Find Reply
30-11-2013, 01:15 PM.
Post: #9
RE: Jeremy Siegel: Stocks Are the Most Stable Asset Class in the Long Run
(30-11-2013, 08:56 AM)freedom Wrote:
(30-11-2013, 03:11 AM)Big Toe Wrote: I used to subscribe to the long run idea until I ran out of breath recently.
The thing is that when things go wrong, it can go really wrong and can be a one way street.
Track record and everything that mattered previously is out the window, at its lowest point,
the company switches to survival mode and you would be staring at huge losses. If it does survive,
it's a very long climb back, it is does not survive, there goes all your money. (And I am not talking about trash counters,
the ones got hit recently, Blue Monty, Lion's Arse and Ah-sia kia.)

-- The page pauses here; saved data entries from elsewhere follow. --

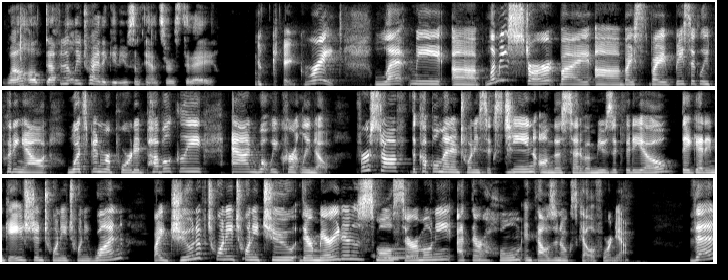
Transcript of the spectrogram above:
Well, I'll definitely try to give you some answers today. Okay, great. Let me uh, let me start by um, by by basically putting out what's been reported publicly and what we currently know. First off, the couple met in 2016 on the set of a music video. They get engaged in 2021. By June of 2022, they're married in a small ceremony at their home in Thousand Oaks, California. Then,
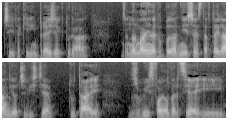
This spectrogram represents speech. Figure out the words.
czyli takiej imprezie, która normalnie najpopularniejsza jest ta w Tajlandii oczywiście. Tutaj zrobili swoją wersję i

If one has a very long life span and have plenty free cash in hand, it is possible to take advantage of extreme situation.
(I.e. CitiB @ $1.) But chances are that when extreme situation occurs, most of us would have little cash to spare or
be too scared to even look at the stock market.


I don't think that's the fault of the stock market, but the unrealistic expectation of the investors.

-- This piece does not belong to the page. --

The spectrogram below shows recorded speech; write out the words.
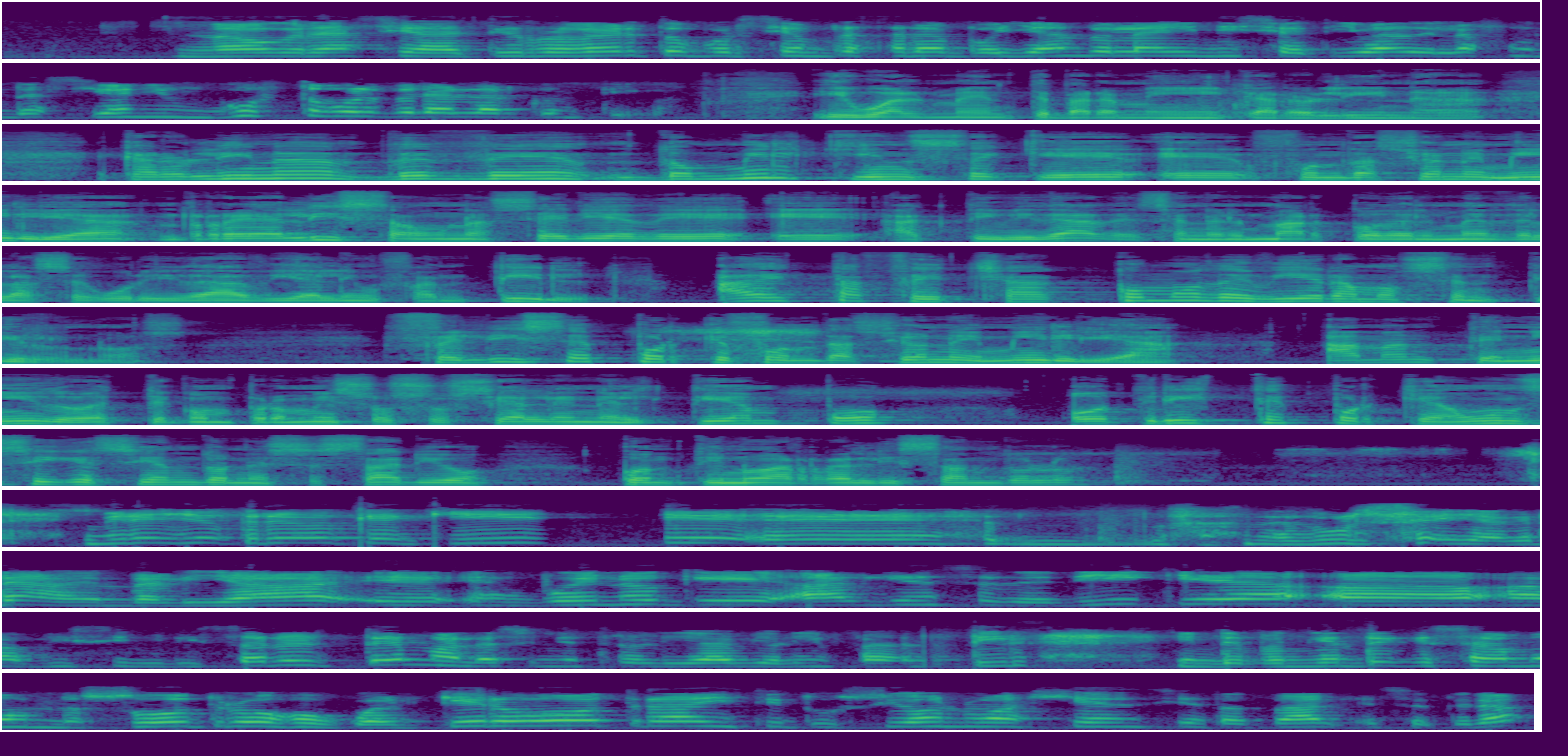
No, gracias a ti Roberto por siempre estar apoyando la iniciativa de la Fundación y un gusto volver a hablar contigo. Igualmente para mí, Carolina. Carolina, desde 2015 que eh, Fundación Emilia realiza una serie de eh, actividades en el marco del mes de la seguridad vial infantil. A esta fecha, ¿cómo debiéramos sentirnos? ¿Felices porque Fundación Emilia ha mantenido este compromiso social en el tiempo o tristes porque aún sigue siendo necesario continuar realizándolo? Mira, yo creo que aquí de dulce y agrada. En realidad eh, es bueno que alguien se dedique a, visibilizar el tema de la siniestralidad vial infantil, independiente que seamos nosotros o cualquier otra institución o agencia estatal, etcétera.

If beating the inflation is the only expectation, investors will tend to limit their risk and select good stocks, e.g. PG/JNJ/WMT etc at fair price. And investors have great chances to buy PG/JNJ/WMT around 60 - 70.

They have almost 0 chance to lose in the long run. That's good enough for 99% of the population.

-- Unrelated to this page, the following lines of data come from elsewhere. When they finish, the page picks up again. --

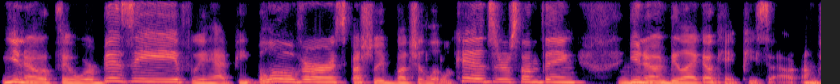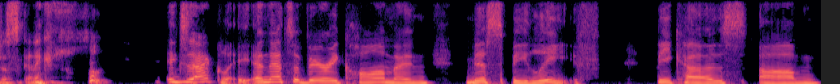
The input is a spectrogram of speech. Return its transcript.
you know, if they were busy, if we had people over, especially a bunch of little kids or something, mm-hmm. you know, and be like, okay, peace out. I'm just going to go. Exactly. And that's a very common misbelief because um,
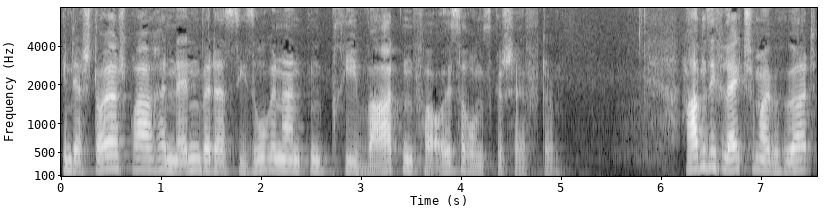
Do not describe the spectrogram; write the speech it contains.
In der Steuersprache nennen wir das die sogenannten privaten Veräußerungsgeschäfte. Haben Sie vielleicht schon mal gehört,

Well I do agree with freedom that alot of times, a lot of people get hurt in the stock market is due to buying at unrealistic expectations. If i am not wrong, in one of the memos, Howard Marks mentioned, the thing about bull market happening in 3 waves (not Elliot wave) is that there is a first group of people that 1st saw the undue pessimism priced in the market and thinks that market is turning ard, the 2nd wave is the group of investors that believes the market has turned ard and growing, the 3rd wave of the bull is when EVERYONE thinks the market is growing and will keep growing at that exponential rate.

@Big Toe, I still subscribe to the idea of stocks for the long run and i hope that you do not lose faith! If you read the book that Jeremy Siegel wrote, he did caveat that his data has alot of survivorship bias (if my memory doesn't fail me, he did put down the index constituents of the dow since it begun and the dow now, almost all changed with only 1 or 2 still in), its just a generic idea of stocks as an asset class offering the best real returns in the long run, not holding the same stocks forever. Maybe what you could do is to buy cheap, sell when its dear or fair and rebalance.

Talking about take advantage of extreme situation, given that usdidr has recently touch the 12,000 psychology level (unseen for the last 10 years, if i am not wrong 12,000 is in year 2000 and 14k or 15k in '97), I am working thru some of the co's there to find some pockets of value.. coal prices going up recently, the indonesian elections is in march-apr 2014 and if not wrong they are going to offer usd bond offering this week. What do u guys think?

Find Reply
30-11-2013, 01:29 PM.
Post: #10
RE: Jeremy Siegel: Stocks Are the Most Stable Asset Class in the Long Run
Bear market is relatively much shorter than the bull market. That's one of the reason that the world is moving forward instead of backward. For the long term investment horizone, I am not advocating investment only during extreme bad time. For one, it could be one year out of a decade. How many decades can a person have? Secondly, no one has any idea where is the bottom. Buying during the bear market could well be worse than buying at the early bull market. Plus, during extreme bear market, fear is not easily conquered to keep putting more money into the market. Even warren Buffett can't fully be fully invested during the bear market and he famously said that "be greedy when others are fearful and be fearful when others are greedy."

Find Reply


Forum Jump:


Users browsing this thread: 1 Guest(s)
Valuebuddies.com | Return to Top | Lite (Archive) Mode | RSS Syndication | CONTACT US: nas......@valuebuddies.com | | Share Buy-Back | Disclosure of Interest